> **PROMPT**: Only the pictures are to be left out; set down the rest of the records exactly.

> **RECORDS FOR THE EXERCISE**:
—————
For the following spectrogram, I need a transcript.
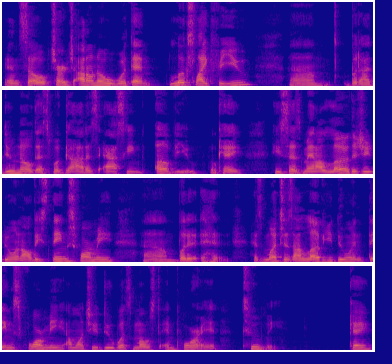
And so, church, I don't know what that looks like for you. Um, but I do know that's what God is asking of you. Okay, He says, "Man, I love that you're doing all these things for me, um, but it, as much as I love you doing things for me, I want you to do what's most important to me." Okay,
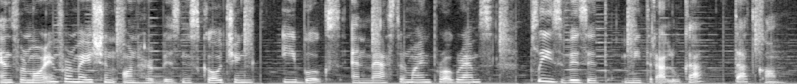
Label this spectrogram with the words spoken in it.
And for more information on her business coaching, ebooks, and mastermind programs, please visit mitraluka.com.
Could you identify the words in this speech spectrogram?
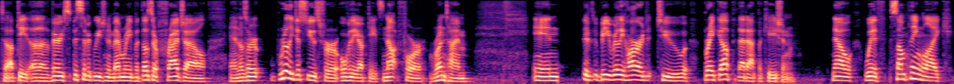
to update a very specific region of memory, but those are fragile and those are really just used for over the air updates, not for runtime. And it would be really hard to break up that application. Now, with something like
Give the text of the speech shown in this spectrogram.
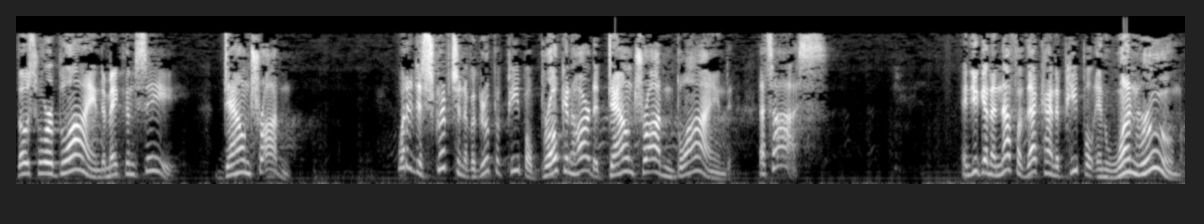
those who are blind to make them see, downtrodden. What a description of a group of people, brokenhearted, downtrodden, blind. That's us. And you get enough of that kind of people in one room.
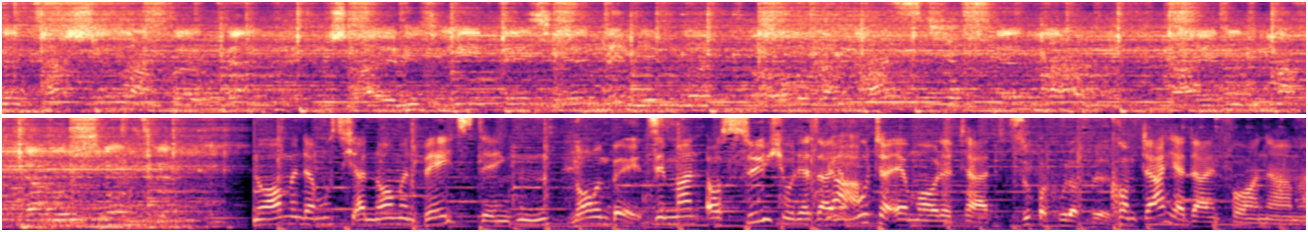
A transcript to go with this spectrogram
Eine Taschenlampe brennt, schreib ich lieb dich in den Himmel. Oh, dann weiß ich es genau, keine Macht kann uns mehr trennen. Norman, da muss ich an Norman Bates denken. Norman Bates. Den Mann aus Psycho, der seine Ja. Mutter ermordet hat. Super cooler Film. Kommt daher dein Vorname?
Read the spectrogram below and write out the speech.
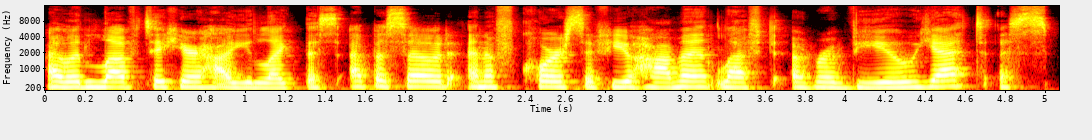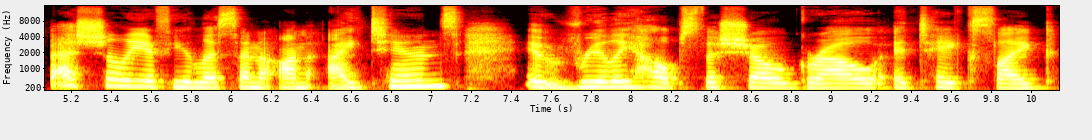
I would love to hear how you like this episode. And of course, if you haven't left a review yet, especially if you listen on iTunes, it really helps the show grow. It takes like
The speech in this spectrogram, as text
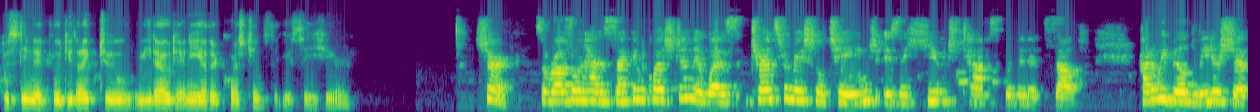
Christina, would you like to read out any other questions that you see here? Sure. So Rosalind had a second question. It was transformational change is a huge task within itself. How do we build leadership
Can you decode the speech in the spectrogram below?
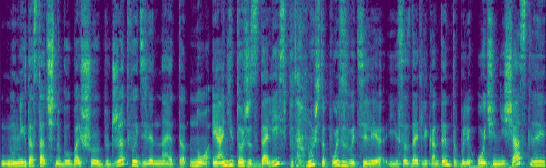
у них достаточно был большой бюджет выделен на это, но и они тоже сдались, потому что пользователи и создатели контента были очень несчастны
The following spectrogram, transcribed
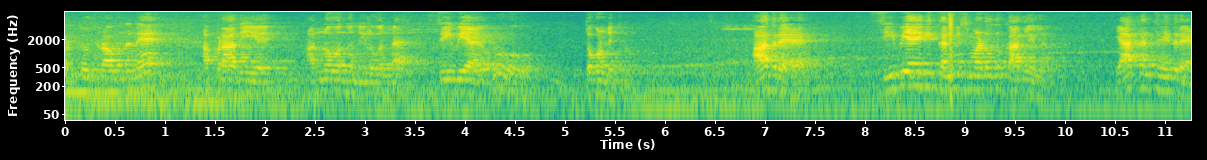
ಸಂತೋಷ್ ರಾವ್ನೇ ಅಪರಾಧಿ ಅನ್ನೋ ಒಂದು ನಿಲುವನ್ನು ಸಿ ಬಿ ಐ ಅವರು ತಗೊಂಡಿದ್ರು. ಆದರೆ ಸಿ ಬಿ ಐಗೆ ಕನ್ವಿನ್ಸ್ ಮಾಡೋದಕ್ಕಾಗಲಿಲ್ಲ. ಯಾಕಂತ ಹೇಳಿದರೆ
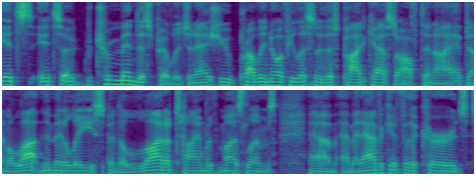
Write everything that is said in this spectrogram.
it's it's a tremendous privilege. And as you probably know, if you listen to this podcast often, I have done a lot in the Middle East, spent a lot of time with Muslims. Um, I'm an advocate for the Kurds,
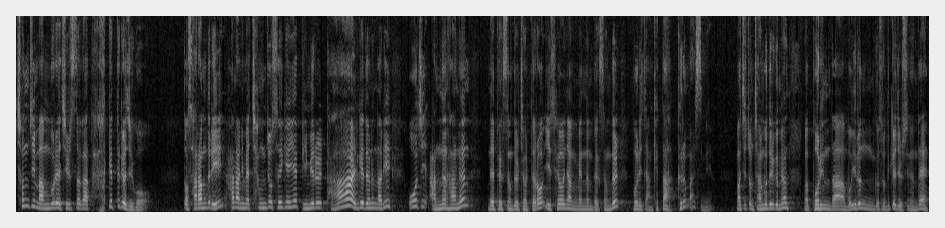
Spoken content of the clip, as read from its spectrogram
천지 만물의 질서가 다 깨뜨려지고 또 사람들이 하나님의 창조 세계의 비밀을 다 알게 되는 날이 오지 않는 한은 내 백성들 절대로 이 새 언약 맺는 백성들 버리지 않겠다 그런 말씀이에요. 마치 좀 잘못 읽으면 뭐 버린다 뭐 이런 것으로 느껴질 수 있는데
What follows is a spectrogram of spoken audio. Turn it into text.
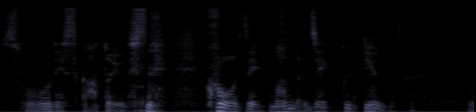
そうですかというですね。こうぜなんだろう絶句っていうんですか、う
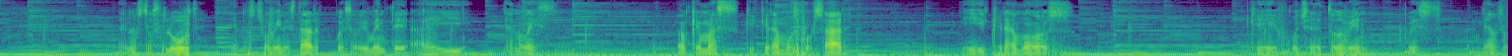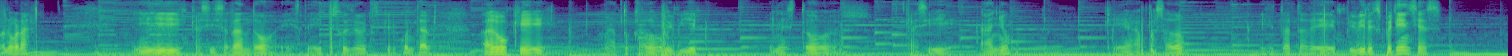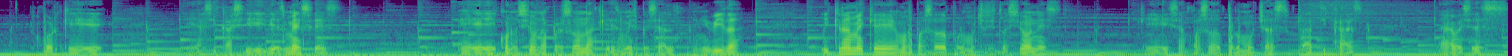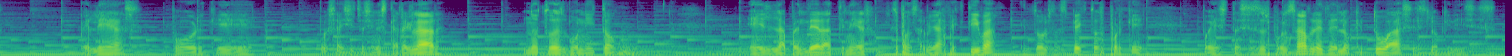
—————
> **TASK RESPONSE**:
For the following spectrogram, I need a transcript.
And so, church, I don't know what that looks like for you. Um, but I do know that's what God is asking of you. Okay, He says, "Man, I love that you're doing all these things for me, um, but it, as much as I love you doing things for me, I want you to do what's most important to me." Okay,
Label this spectrogram with the words spoken in it.
And for more information on her business coaching, ebooks, and mastermind programs, please visit mitraluka.com.
Could you identify the words in this speech spectrogram?
to update a very specific region of memory, but those are fragile and those are really just used for over the air updates, not for runtime. And it would be really hard to break up that application. Now, with something like
Give the text of the speech shown in this spectrogram.
those who are blind to make them see, downtrodden. What a description of a group of people, brokenhearted, downtrodden, blind. That's us. And you get enough of that kind of people in one room.
A transcript to go with this spectrogram
Eine Taschenlampe brennt, schreib ich lieb dich in den Himmel. Oh, dann weiß ich es genau, keine Macht kann uns mehr trennen. Norman, da muss ich an Norman Bates denken. Norman Bates. Den Mann aus Psycho, der seine Ja. Mutter ermordet hat. Super cooler Film. Kommt daher dein Vorname?
Read the spectrogram below and write out the speech.
I would love to hear how you like this episode. And of course, if you haven't left a review yet, especially if you listen on iTunes, it really helps the show grow. It takes like
The speech in this spectrogram, as text
Christina, would you like to read out any other questions that you see here? Sure. So Rosalind had a second question. It was transformational change is a huge task within itself. How do we build leadership
Can you decode the speech in the spectrogram below?
у них достаточно был большой бюджет выделен на это, но и они тоже сдались, потому что пользователи и создатели контента были очень несчастны
The following spectrogram, transcribed
ಸಂತೋಷ್ ರಾವ್ನೇ ಅಪರಾಧಿ ಅನ್ನೋ ಒಂದು ನಿಲುವನ್ನು ಸಿ ಬಿ ಐ ಅವರು ತಗೊಂಡಿದ್ರು. ಆದರೆ ಸಿ ಬಿ ಐಗೆ ಕನ್ವಿನ್ಸ್ ಮಾಡೋದಕ್ಕಾಗಲಿಲ್ಲ. ಯಾಕಂತ ಹೇಳಿದರೆ
Write everything that is said in this spectrogram.
it's it's a tremendous privilege. And as you probably know, if you listen to this podcast often, I have done a lot in the Middle East, spent a lot of time with Muslims. Um, I'm an advocate for the Kurds,
Spoken content of the clip, as read from its spectrogram
천지 만물의 질서가 다 깨뜨려지고 또 사람들이 하나님의 창조 세계의 비밀을 다 알게 되는 날이 오지 않는 한은 내 백성들 절대로 이 새 언약 맺는 백성들 버리지 않겠다 그런 말씀이에요. 마치 좀 잘못 읽으면 뭐 버린다 뭐 이런 것으로 느껴질 수 있는데
What follows is a spectrogram of spoken audio. Turn it into text.
そうですかというですね。こうぜなんだろう絶句っていうんですか、う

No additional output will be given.